One of the questions is for instance the recognition of diplomas of some of these people coming from Syria, some of whom are doctors, engineers and other professionals, she said.
Unless, she said, their diplomas are recognised they cannot be fully integrated in a job situation at least for a number of years, up to the moment when maybe they decide to go back to their country.
The Ministerial Conference in Nicosia, she said, discussed how to use education to develop the values that will facilitate a peaceful coexistence, how to integrate diversity and the values needed that prevent radicalisation and encourage integration of immigrants.
These discussions, she said, come together in a kind of new policy development for the CoE in relation to the school system in Europe.
What we are trying to do is to bring to the classroom new curricula which will enable teachers to provide to students with the competencies in order to live in respect of other citizens and appreciate diversity she told CNA.

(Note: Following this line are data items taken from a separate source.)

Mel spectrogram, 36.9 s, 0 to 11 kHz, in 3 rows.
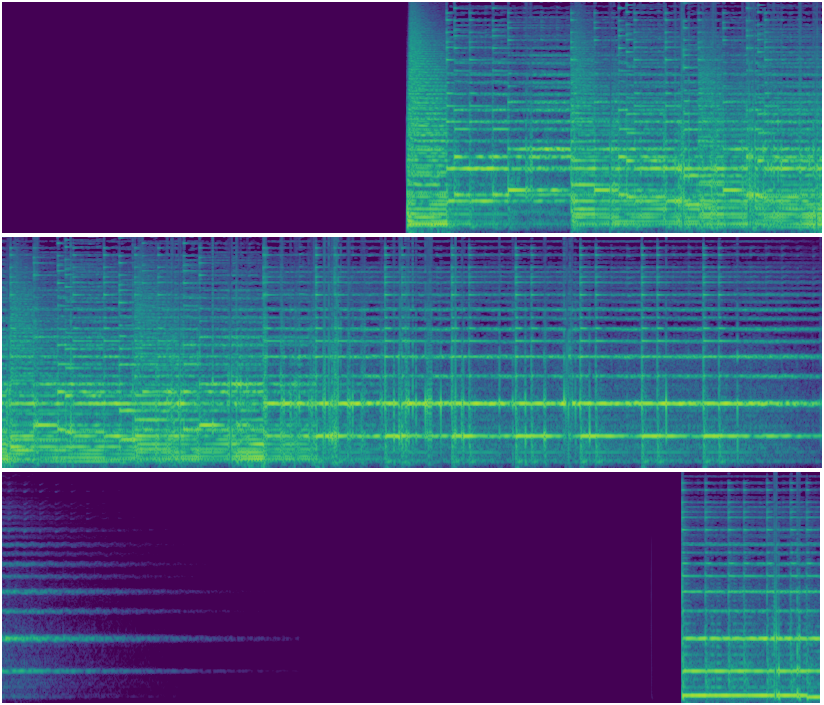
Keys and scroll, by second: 5.5 space, 23.9 space, 33.7 space.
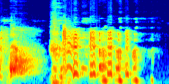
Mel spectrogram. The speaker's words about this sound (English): Sorry. That was my dog.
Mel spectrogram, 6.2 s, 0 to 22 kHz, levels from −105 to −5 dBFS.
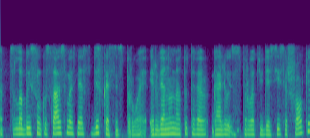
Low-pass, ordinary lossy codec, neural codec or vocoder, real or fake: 5.4 kHz; Opus, 16 kbps; none; real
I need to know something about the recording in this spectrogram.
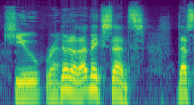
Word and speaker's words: Kyurem: it's Kyurem. And so it's Fight me, Kyurem! Fight me, Kyurem. Think of it like this: Ice Cube, Q-Rem.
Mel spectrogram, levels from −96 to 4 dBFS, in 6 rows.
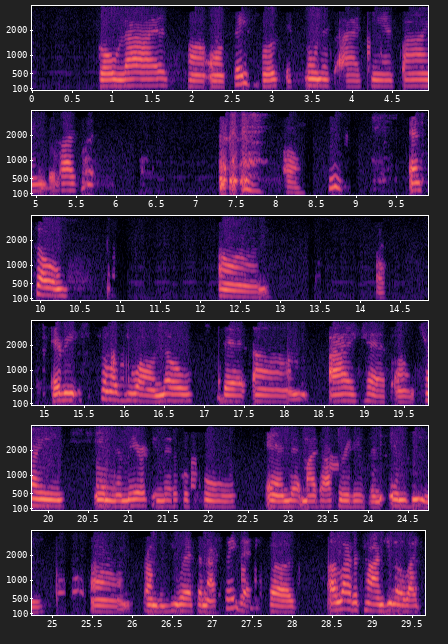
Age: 40-59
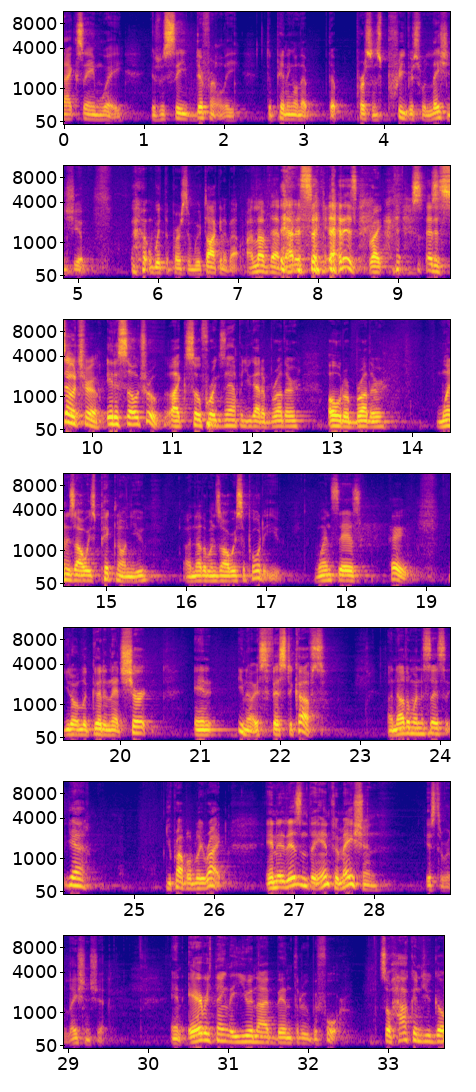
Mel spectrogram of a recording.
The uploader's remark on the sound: Recorded live at the Quartz Network HR Summit in Denver Colorado!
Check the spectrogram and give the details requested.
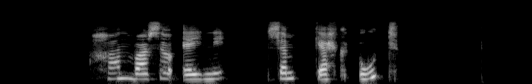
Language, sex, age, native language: Icelandic, female, 20-29, Latvian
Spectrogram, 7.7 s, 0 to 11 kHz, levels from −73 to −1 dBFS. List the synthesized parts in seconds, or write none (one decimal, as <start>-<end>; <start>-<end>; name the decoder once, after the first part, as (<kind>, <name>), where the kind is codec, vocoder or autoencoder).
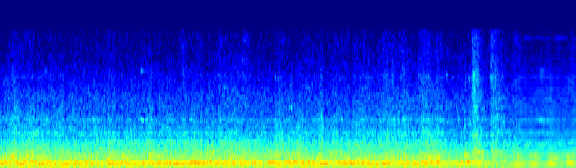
6.9-7.7 (vocoder, Vocos)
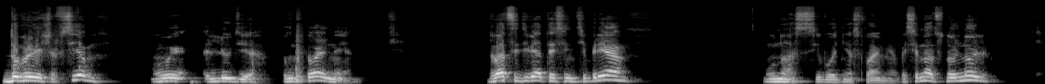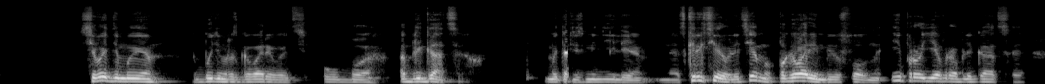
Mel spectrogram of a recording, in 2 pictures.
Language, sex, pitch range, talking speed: Russian, male, 110-145 Hz, 90 wpm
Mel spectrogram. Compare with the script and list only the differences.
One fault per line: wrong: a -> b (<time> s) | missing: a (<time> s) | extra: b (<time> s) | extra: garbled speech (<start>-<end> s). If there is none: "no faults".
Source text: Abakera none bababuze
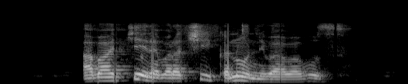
extra: baracika (1.6 s)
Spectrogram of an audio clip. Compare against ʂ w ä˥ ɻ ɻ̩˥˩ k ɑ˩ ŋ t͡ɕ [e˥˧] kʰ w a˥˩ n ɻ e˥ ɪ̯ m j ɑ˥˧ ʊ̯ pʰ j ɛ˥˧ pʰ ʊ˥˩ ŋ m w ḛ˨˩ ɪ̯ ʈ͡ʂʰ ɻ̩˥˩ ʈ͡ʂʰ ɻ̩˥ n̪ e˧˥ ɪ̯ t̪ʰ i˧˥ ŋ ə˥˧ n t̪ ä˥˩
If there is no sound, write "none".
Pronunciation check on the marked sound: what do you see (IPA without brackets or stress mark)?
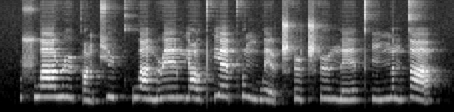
y˥˧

The CoE official pointed out that in order to produce this policy and curricula, which are called framework of competencies, delegates at the Nicosia Ministerial Conference discussed about the results of the testing of this framework that was already put in place for one year in 1,200 schools throughout Europe in 14 countries, members of the CoE, including Cyprus.
The countries participating are Cyprus, Greece, Romania, Montenegro, Andorra, Georgia, Portugal,Czech Republic, Belarus, Estonia, Norway, Luxembourg, Belgium, Spain, Germany and France.
She said that the issue will be further discussed during the next conference of Ministers of Education that will be held in the Czech Republic, the next Chair of the Committee of Ministers.
Noting that this is a unique exercise” she said that CoE is the only organisation working on this.
Concluding, she pointed out the support of the initial group of countries, which ,through practising the system, they give their feedback, so that the necessary competencies for democratic citizenship can be developed, “which is the only way to guarantee that democracy remains healthy and sustainable”.
Source: Cyprus News Agency